Fitch's head will be on the block soon. Ratings are a bitch , of the bitches , by the bitches and for the bitches


fliebinite's picture

Transparency won't doom the dollar but it sure will spread some light on how the Fed bailed out european banking interests for political reasons.  This after US taxpayers have paid for the european social welfare state since WW2 by providing a military umbrella.  A welfare state where today muslims live on the dole and plan terrorism against europe and the US.  

The reality is that many banking super wealthy people are highly leveraged or invested in businesses that are highly leveraged.  If that debt is called from a plunge in equity value then a good portion of those leveraged super wealthy would have seen massive declines in their fortunes.  Therefore, a Fed sponsored bailout.

yogibear's picture

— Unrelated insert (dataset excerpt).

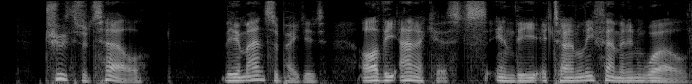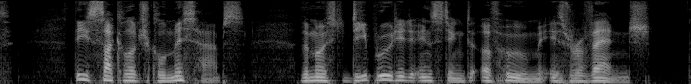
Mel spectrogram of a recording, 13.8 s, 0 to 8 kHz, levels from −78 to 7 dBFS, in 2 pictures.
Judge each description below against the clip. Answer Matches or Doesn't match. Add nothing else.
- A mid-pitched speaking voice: Doesn't match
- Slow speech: Matches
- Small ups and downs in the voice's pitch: Doesn't match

Central banks doing Zimbabwe economics American style.

US dollar should be lower.

spanish inquisition's picture

There is no "Risk Free".

Fitch - "If you don't look inside the FED, you can keep the fraud alive."

Stormtrooper's picture

Had to go back to the beginning of the article to see if it was written by George Soros.  It was actually written by Anonymous so I guess that I should pay attention to their ideas. /S

Congress created the Federal Reserve and Congress should absolutely be carrying out a much higer level of oversight and control.

Ink Pusher's picture

Fitch is a whole year behind my call if you've been paying attention.

The USD's days as the WRC are indeed numbered and one of the Gold Backed Currencies will replace it.

The questions is not an " if " anymore.... it's 'when'.

wholy1's picture

Considering the source - IGNORE !!!   I really get off on all these "financial ANALyst/investors/traders/portfolio mgrs/raters/eCONomist etal, contributing WHAT to REAL P-R-O-D-U-C-T-I-V-E enterprise?  How about . . .  NOTHING/NADA/ZILCH! P-A-R-A-S-I-T-E-S margined to the max and fixated on the [paper] "birds in the [phantom] bush".  Exciting times watching for the "Quickening's Witching Hour" when even ESF, [NOT]Federal[NO]Reserve and other CB interventions can no longer mitigate such things as US Treasuries redemptions and derivative defaults; AND . . . the [D]elites "exit, stage left"/bug-out to their remote digs under cover of a big-ass world war.  Bring it on, bring it on - hoo-wah !!!  When the MOAFR - Mother-Of-All Financial Resets - happens, will you be inland RURAL, GROUPED, GUNNED, GARDENED, PROVISIONED and . . . S-I-M-P-L-I-F-I-E-D on an UNaddressed/UNencumbered portion of ARABLE county dirt?